He points to some new facilities where 6’ x 8’ farrowing space is part of the plan. The dilemma is that most existing facilities don’t allow the flexibility to change space allocations or configurations. Will more room in the farrowing house become a necessity down the road?
“It’s going to be necessary if we want to continue to improve our weaning average,” Rueff adds. “From a remodeling standpoint, I see people waiting to decide if the creep area is the next thing to change. For new construction, that’s a different story; you need to build in more room.”
Looking ahead, Rueff prioritizes farrowing room needs, especially for new construction, as follows:
• The size: Move to a 6’ x 8’ crate/creep area for the sow and litter.
• A self-feeder for the sow: “We’ve tried all kinds of feeding strategies. As it turns out, the sow is smarter than all of us. Give her a selffeeder and she’ll decide when and how much to eat.”
• Flooring and equipment: The exact material is less of a concern, but it needs to wash up easily and well. “That means when it’s clean, it’s really clean. This needs to be a priority.”
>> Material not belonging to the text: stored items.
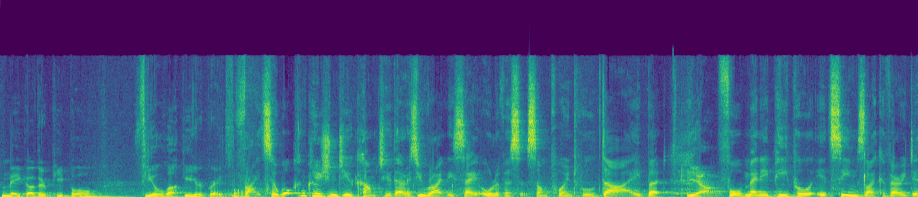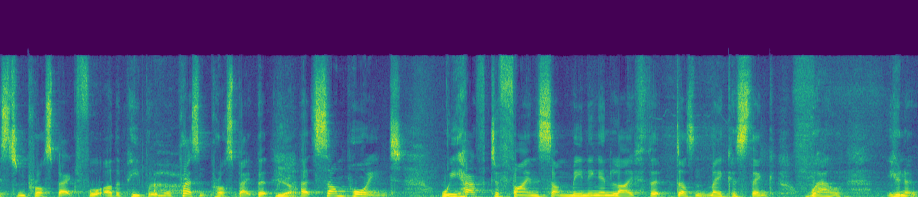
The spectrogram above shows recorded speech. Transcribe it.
make other people feel lucky or grateful. Right. So, what conclusion do you come to there? As you rightly say, all of us at some point will die, but yeah. for many people, it seems like a very distant prospect. For other people, a more present prospect. But yeah. at some point, we have to find some meaning in life that doesn't make us think, well you know,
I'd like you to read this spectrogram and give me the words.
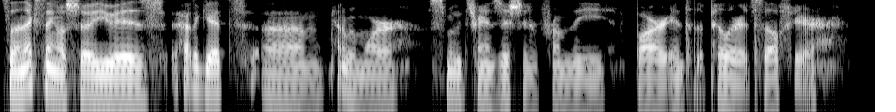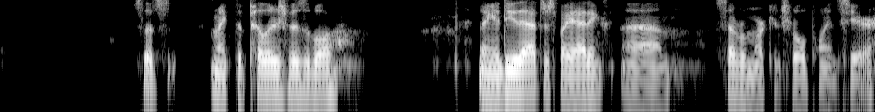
So the next thing I'll show you is how to get um, kind of a more smooth transition from the bar into the pillar itself here. So let's make the pillars visible. And I can do that just by adding um, several more control points here.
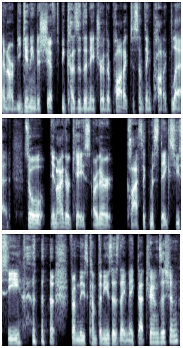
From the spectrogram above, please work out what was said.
and are beginning to shift because of the nature of their product to something product led. So in either case, are there classic mistakes you see from these companies as they make that transition?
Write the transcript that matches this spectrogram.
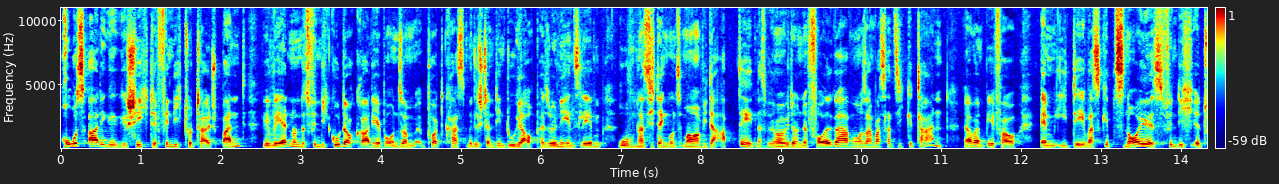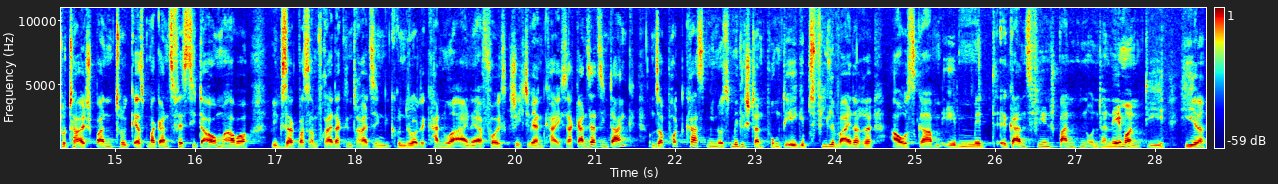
Großartige Geschichte, finde ich total spannend. Wir werden, und das finde ich gut, auch gerade hier bei unserem Podcast Mittelstand, den du ja auch persönlich ins Leben rufen hast, ich denke, uns immer mal wieder updaten, dass wir immer wieder eine Folge haben, wo wir sagen, was hat sich getan ja, beim BVMID, was gibt es Neues, finde ich äh, total spannend. Drück erstmal ganz fest die Daumen, aber wie gesagt, was am Freitag, den 13. gegründet wurde, kann nur eine Erfolgsgeschichte werden. Kai, ich sage ganz herzlichen Dank. Unser Podcast-mittelstand.de gibt es viele weitere Ausgaben, eben mit äh, ganz vielen spannenden Unternehmern, die hier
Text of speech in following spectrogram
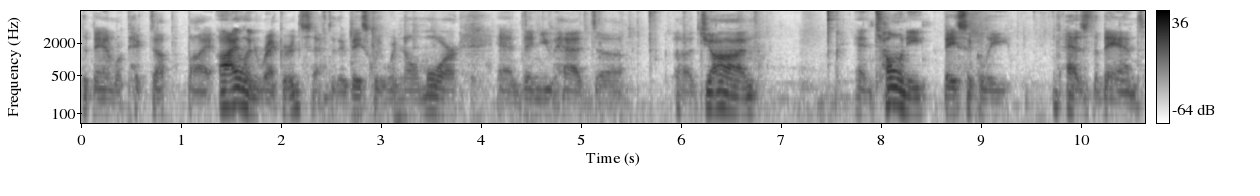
the band were picked up by Island Records after they basically were no more. And then you had uh, uh, John and Tony basically as the band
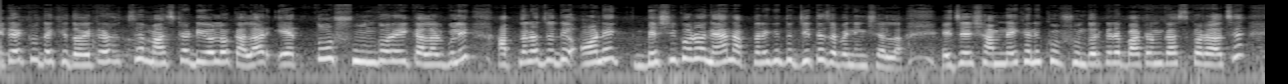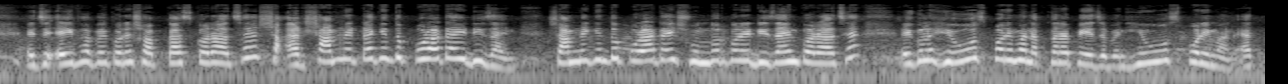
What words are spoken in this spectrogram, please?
এটা একটু দেখে দাও, এটা হচ্ছে মাস্টার্ড ইয়েলো কালার এত সুন্দর এই কালারগুলি আপনারা যদি অনেক বেশি করে নেন, আপনারা কিন্তু জিতে যাবেন ইনশাল্লাহ এই যে সামনে এখানে খুব সুন্দর করে বাটন কাজ করা আছে, এই যে এইভাবে করে সব কাজ করা আছে। আর সামনেরটা কিন্তু পুরাটাই ডিজাইন সামনে কিন্তু পুরাটাই সুন্দর করে ডিজাইন করা আছে। এগুলো হিউজ পরিমাণ আপনারা পেয়ে যাবেন হিউজ পরিমাণ। এত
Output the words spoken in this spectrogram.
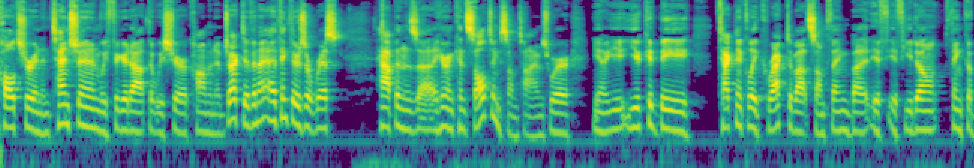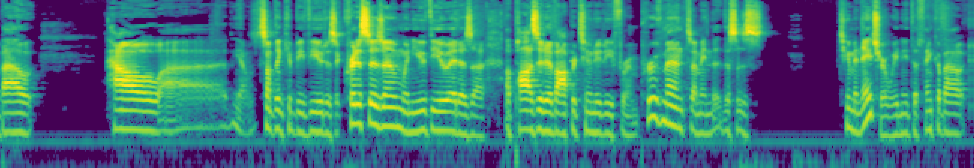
culture and intention. We figured out that we share a common objective, and I, I think there's a risk happens uh, here in consulting sometimes where you know you you could be technically correct about something, but if if you don't think about how uh, you know something could be viewed as a criticism when you view it as a, a positive opportunity for improvement. I mean, th- this is human nature. We need to think about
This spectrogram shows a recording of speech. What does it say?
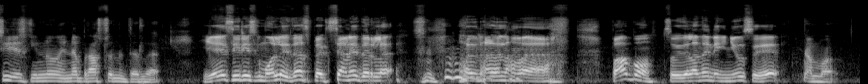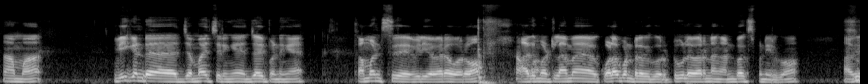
சீரிஸ்க்கு இன்னும் என்ன ப்ராசர்னு தெரில ஏ சீரிஸ்க்கு முதல்ல இதுதான் ஸ்பெக்ஸானே தெரில அதனால நம்ம பார்ப்போம். ஸோ இதெல்லாம் தான் இன்னைக்கு நியூஸு ஆமாம் ஆமாம் வீக்கெண்டை ஜமாய்ச்சிருங்க என்ஜாய் பண்ணுங்க. கமெண்ட்ஸ் வீடியோ வேற வரும். அது மட்டும் இல்லாமல் கொலை பண்ணுறதுக்கு ஒரு டூலை வேற நாங்கள் அன்பாக்ஸ் பண்ணியிருக்கோம். அது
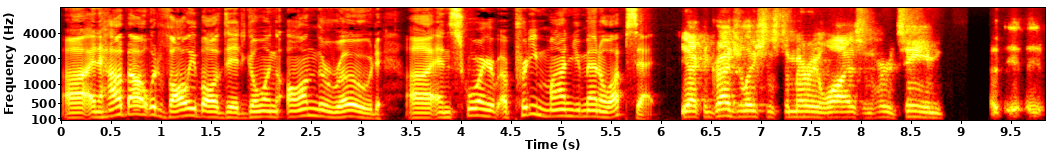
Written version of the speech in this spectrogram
Uh, and how about what volleyball did going on the road uh, and scoring a, pretty monumental upset? Yeah, congratulations to Mary Wise and her team. It, it,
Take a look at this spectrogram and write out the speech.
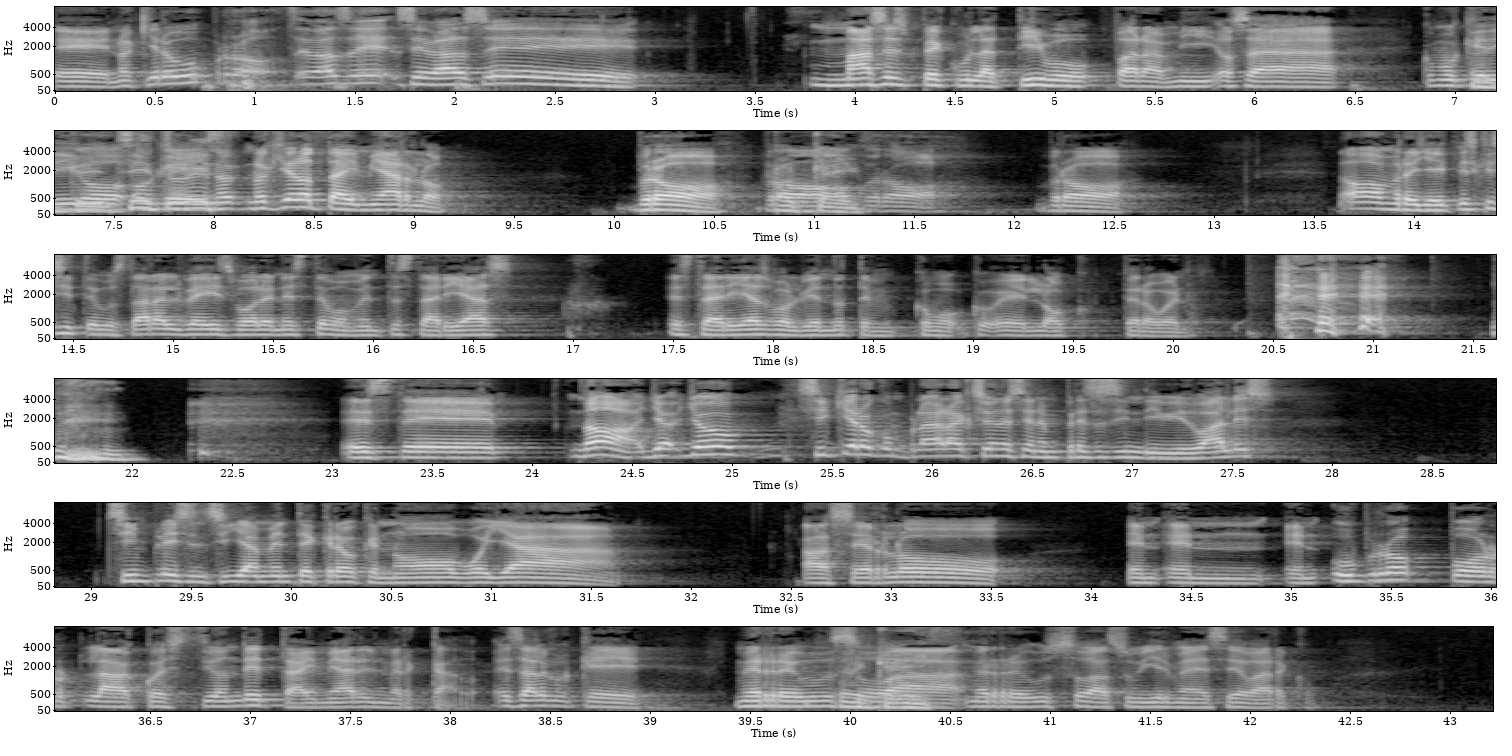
eh, no quiero UPRO, se va a se va a hacer más especulativo para mí. O sea, como que digo, no, quiero timearlo. Bro, bro, bro, bro. No, hombre, JP, es que si te gustara el béisbol en este momento estarías, estarías volviéndote como eh, loco, pero bueno. este, no, yo, yo sí quiero comprar acciones en empresas individuales simple y sencillamente creo que no voy a hacerlo en, en, en Ubro por la cuestión de timear el mercado. Es algo que me rehuso, a, me rehuso a subirme a ese barco.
He points out that producers are critically reviewing energy costs tied to heat mats and lamps and shopping for more efficient options with greater control. “It makes sense, these things are on all the time,” Rueff notes. “It’s sort of like a slow drip in a nipple waterer. If you have 50 of them dripping, it adds up to a lot of water. It’s the same for energy.”
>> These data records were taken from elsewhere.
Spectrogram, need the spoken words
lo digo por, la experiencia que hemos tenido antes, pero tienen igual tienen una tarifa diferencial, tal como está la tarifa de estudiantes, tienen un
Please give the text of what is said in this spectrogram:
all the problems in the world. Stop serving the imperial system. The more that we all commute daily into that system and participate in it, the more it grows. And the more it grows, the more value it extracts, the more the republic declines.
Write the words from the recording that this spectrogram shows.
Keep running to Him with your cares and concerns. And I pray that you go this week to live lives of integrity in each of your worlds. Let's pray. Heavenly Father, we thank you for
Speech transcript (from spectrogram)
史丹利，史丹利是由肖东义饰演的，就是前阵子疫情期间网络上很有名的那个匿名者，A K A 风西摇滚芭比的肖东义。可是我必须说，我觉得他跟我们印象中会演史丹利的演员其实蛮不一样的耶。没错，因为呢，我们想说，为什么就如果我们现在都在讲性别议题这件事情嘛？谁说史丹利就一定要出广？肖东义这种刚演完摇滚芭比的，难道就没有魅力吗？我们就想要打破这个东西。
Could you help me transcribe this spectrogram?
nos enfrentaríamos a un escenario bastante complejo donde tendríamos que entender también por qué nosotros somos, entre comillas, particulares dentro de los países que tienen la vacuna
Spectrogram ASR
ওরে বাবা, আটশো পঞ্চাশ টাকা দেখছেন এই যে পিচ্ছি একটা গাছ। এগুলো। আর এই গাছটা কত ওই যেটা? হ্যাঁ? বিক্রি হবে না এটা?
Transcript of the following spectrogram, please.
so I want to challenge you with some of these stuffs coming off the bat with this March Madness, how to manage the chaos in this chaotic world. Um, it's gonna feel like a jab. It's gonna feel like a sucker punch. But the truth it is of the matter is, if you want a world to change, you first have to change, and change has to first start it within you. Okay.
At Farmweld, Inc., we put a high priority on listening to pork producers, learning what works for them on the farm, what challenges they face and how their needs are changing. That’s why we sought out three industry leaders to share their perspectives on how the farrowing room, including the sows and piglets, has evolved in recent years and what needs to be addressed further.
One thing that remains a constant among pork producers is their drive to improve productivity—to wean one more piglet or keep more sows in the herd longer. As a result, old equipment and buildings can face subtle pressures and literally may no longer fit the needs of the animal or producer. Of course, overhauling a system is expensive, but sometimes a tweak here and there can pay dividends. For example, take some time to watch sows eat and evaluate feeders to ensure they still fit today’s sows. Addressing micro-environments in the farrowing room to keep the sow cooler and the piglets warmer may be as simple as providing a larger mat or adding the Farmweld Blue Panel™ in the creep area to draw piglets away from the sow.
Today, more producers recognize and prioritize animal well-being as they have seen how attentive care, particularly in the farrowing room, advances piglet quality and sow productivity. Such actions not only help send bigger, healthier weaned pigs out the door, but also can improve the herd’s parity average.
Things change all the time in this industry, and it’s important to monitor the changes occurring in your herd and your buildings. From sow feeders to flooring to our new A-Crate™ to the Blue Panel, Farmweld offers a range of products to help make your herd more productive. If you have questions or just want to chat, be sure to stop by the Farmweld booth at one of this winter’s state pork shows. We’re always here to help.
If you have questions, give us a call at 1-800-EAT-PORK (328-7675) or use the contact form or LiveChat on our website.
– Frank Brummer, President, Farmweld, Inc.